Reel Time: The good, the bad and the ugly

This past Sunday morning I launched my boat to check out the red tide situation and look for places to fish. In the process what I found both discouraged and encouraged me.  The condition of local waters is deplorable, but we’re blessed with access to some healthy water and fish just to the north along the edges of Tampa Bay.

I started on north Longboat and worked my way to Port Manatee in Tampa Bay. The boat ramp on Longboat was awash in dead sea grass that was thick with dead fish and horseshoe crabs. Longboat Pass and the Bay had a few dead fish but very little signs of life. The same held true for Palma Sola Bay and north to the mouth of Tampa Bay. I explored Perico Bayou and began seeing seabirds, mullet and some baitfish.

reel time red tide fish
Red tide might not be killing only local fish but other sea life as well including seagrass. – Rusty Chinnis | Sun

On the west side of the river on the Bulkhead, I saw someone land a nice trout. Terra Ceia and Miguel bays looked normal with jumping mullet and diving terns. On the east side of the Skyway near Joe Island, the water was clear and full of life. I found similar conditions all the way to the port and in Clam Bar Bay and Bishop’s Harbor.

That’s the good news. On the way back, I decided to run the beach from Bean Point to Longboat Pass. That was a mistake. The water in the Gulf started out bad and got worse the farther south I went.  It was devoid of life, smelled terrible and you couldn’t see more than 6 inches deep.  On my return to the Bay, I noticed grass piled up all along the shoreline leading me to believe the red tide and anoxic conditions are killing seagrass too.

If you’re like me, you’re tired of and frustrated with the barrage of articles, newscasts and posts on the red tide bloom and would like to do something about it.  While there are many things about a red tide bloom we have no control over, there is something we do have control over – how we respond. That response includes actions we can take like the following.
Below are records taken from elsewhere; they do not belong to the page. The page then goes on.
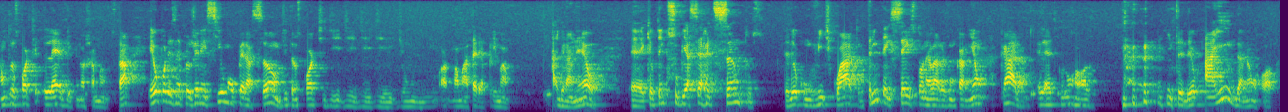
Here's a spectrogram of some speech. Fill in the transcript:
é um transporte leve que nós chamamos, tá? Eu, por exemplo, eu gerencio uma operação de transporte de, de, de, de, de um, uma matéria-prima a granel, é, que eu tenho que subir a Serra de Santos entendeu? Com 24, 36 toneladas num caminhão, cara, elétrico não rola. entendeu? Ainda não rola.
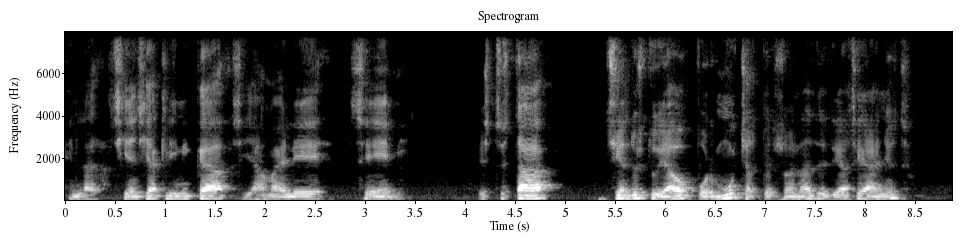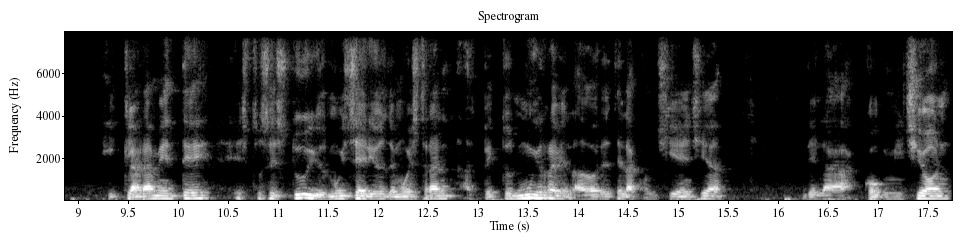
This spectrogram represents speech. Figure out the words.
En la ciencia clínica se llama LCM. Esto está siendo estudiado por muchas personas desde hace años y claramente estos estudios muy serios demuestran aspectos muy reveladores de la conciencia, de la cognición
Sarasota Bay Estuary Program has compiled a list of eight things people can do personally to help keep the harmful and red tide feeding nutrients out of the bay.

  1. Reduce or eliminate fertilizer use;
  2. Properly dispose of pet waste;
  3. Keep leaves and grass clippings out of the bay – leave them on your yard as natural fertilizer;
  4. Keep rainwater out of the Bay. Direct downspouts into flower beds and the lawn;
  5. Drive less to lower nitrogen and CO2 emissions, which ultimately get into our waters;
  6. Keep your septic system in tip-top shape to avoid nutrient leaks;
  7. Plant native trees and plants to reduce irrigation and help soak up stormwater;
  8. Use a commercial car wash to reduce water use and manage wastewater disposal.

Secondly, we can join an organization like Sarasota Bay Watch that is working to restore populations of scallops and clams that benefit the Bay by filtering and cleaning the water column. Sarasota Bay Watch and other resource minded groups work to integrate youth outreach, experiences, education and leadership opportunities into their activities. This will help ensure that tomorrow’s leaders learn how to love and care for Sarasota Bay and our environment.

Thirdly we can educate ourselves and cast a vote for politicians that don’t put personal and corporate profits ahead of the health of the environment. If you do the research and keep an open mind, I believe the choice will be clear. Hopefully, if there’s the proverbial “pony under here somewhere,” it’s that we will pay attention to our power at the polls and will once again institute reasonable safeguards to our air and water.